What happens is that the excess of current coming from the powered output reaching the input and getting the extra current from the loudspeaker amplifier can cause it to blow up. If you don’t want to fry your brand new acquisition or the active mixer you were plugging it into, then always follow the golden rule: POWER + POWER = DISASTER
Take a look at this informative YouTube video on active and passive speakers.
The Right Way To Connect A Power Amp To Active Speakers
Don’t be sad just yet, you didn’t spend that money in vain; there is a correct way of doing it. In fact, there are several case scenarios to do it right, let’s have a look at the most likely two:
- The mixer has more than one output (Great News)
If the active mixer you are currently using features more than one output, then you should go get the manual and
read it to see if there are any balanced, not amplified outputs in it.
Most modern consoles will have an UN-amplified line out that you can plug into your active speakers.
If you happen to have an active sub-woofer, for example, it will amp all the low frequencies while you can use the mixer power for the mid-range. Also, some mixers will have amplified outputs for the front and some line outs with no amplification for the monitoring (internal audio for the reference of the band or DJ).
The Mixer Is Passive
This is the best-case scenario because if this happens you can simply go from the mixer to the power amp to feed the passive speakers and to the active ones so they can do it by themselves.
This is the best-case scenario because you will be feeding everything from the same mixer and once you set each volume to be balanced (power amp and active speakers), then you can just use it as you do regularly and get the full power of the power amp for the passive speakers adding some extra oomph with the, for example, active subwoofer.
For a great mixer with lots of inputs and features check out this Behringer 12 XENYZ 1202FX
Take a look at all the cool features and connections here.
Connecting Active Speakers Using SpeakOn Cables
You will need to use high-quality connections for various reasons when connecting active or passive speakers. I have written an informative article on why it is important to use SpeakOn cables here
Active speakers are a great invention that solved a lot of the problems sound people had for many years. Although they are great, if you happen to be not so knowledgeable about it, you might accidentally blow something. I hope this article has eliminated that possibility!

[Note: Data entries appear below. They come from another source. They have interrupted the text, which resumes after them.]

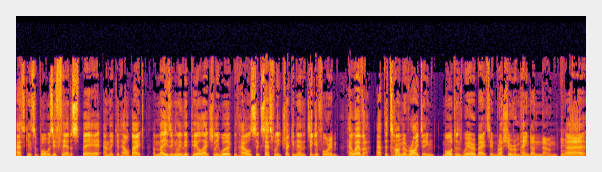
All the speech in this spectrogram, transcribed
asking supporters if they had a spare and they could help out. Amazingly, the appeal actually worked, with Howells successfully tracking down a ticket for him. However, at the time of writing, Morton's whereabouts in Russia remained unknown. Uh,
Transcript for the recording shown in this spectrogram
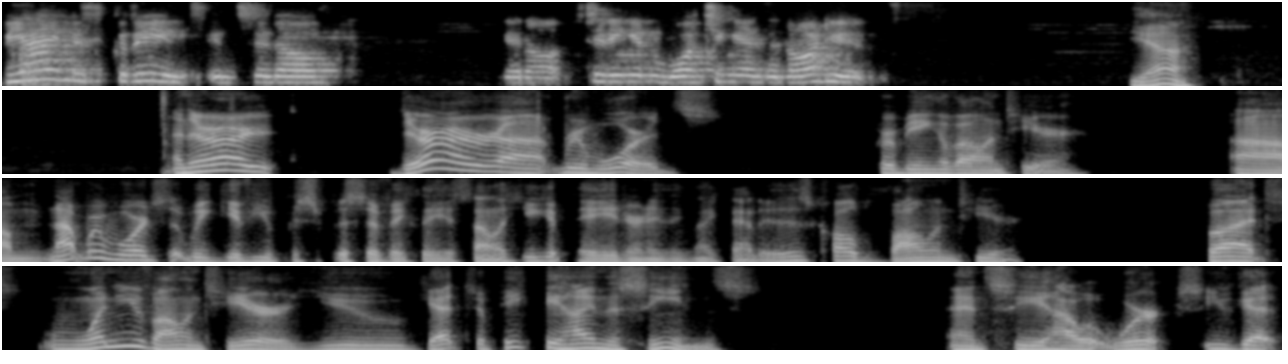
behind the screens instead of you know sitting and watching as an audience. Yeah. And there are there are uh, rewards for being a volunteer. Um, not rewards that we give you specifically. It's not like you get paid or anything like that. It is called volunteer. But when you volunteer, you get to peek behind the scenes and see how it works. You get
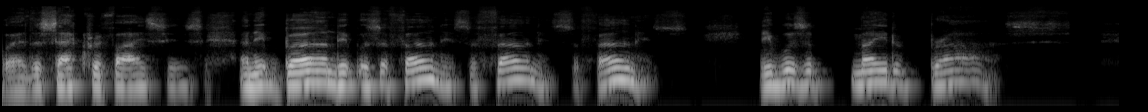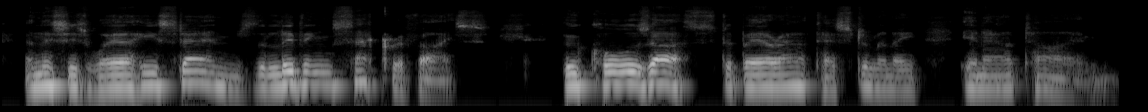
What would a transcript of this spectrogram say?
where the sacrifices, and it burned. It was a furnace, a furnace, a furnace. It was a, made of brass. And this is where he stands, the living sacrifice, who calls us to bear our testimony in our time.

Now that you’ve read all you need to know about power amps and active speakers it’s time to make the decision on which connections you need and make it sound amazing.
I hope this article helped protect some of your much-loved equipment and always remember the golden rule Power + Power = Disaster.